Records for this exercise:

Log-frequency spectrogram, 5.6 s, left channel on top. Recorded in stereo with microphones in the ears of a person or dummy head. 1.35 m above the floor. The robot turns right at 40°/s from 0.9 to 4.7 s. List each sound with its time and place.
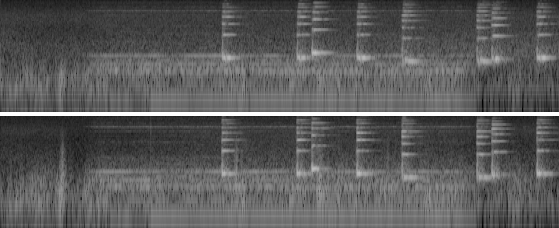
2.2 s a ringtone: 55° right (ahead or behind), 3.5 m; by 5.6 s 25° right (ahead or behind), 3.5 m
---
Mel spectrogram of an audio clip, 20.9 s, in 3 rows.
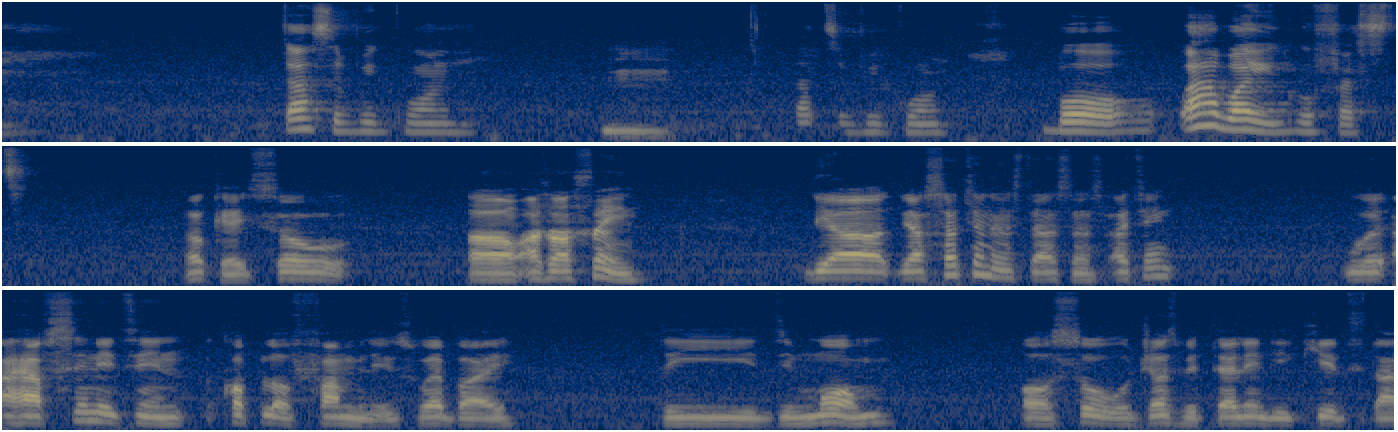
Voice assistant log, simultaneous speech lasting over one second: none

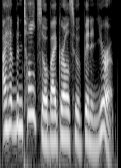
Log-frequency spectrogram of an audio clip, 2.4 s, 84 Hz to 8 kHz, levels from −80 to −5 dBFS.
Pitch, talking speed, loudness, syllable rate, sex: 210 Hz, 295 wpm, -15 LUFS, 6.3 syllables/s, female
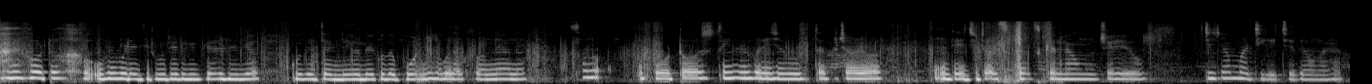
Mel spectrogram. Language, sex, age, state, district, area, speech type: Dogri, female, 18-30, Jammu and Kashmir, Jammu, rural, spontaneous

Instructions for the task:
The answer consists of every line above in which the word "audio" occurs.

Response:
Mel spectrogram of an audio clip, 20.9 s, in 3 rows.
Log-frequency spectrogram of an audio clip, 2.4 s, 84 Hz to 8 kHz, levels from −80 to −5 dBFS.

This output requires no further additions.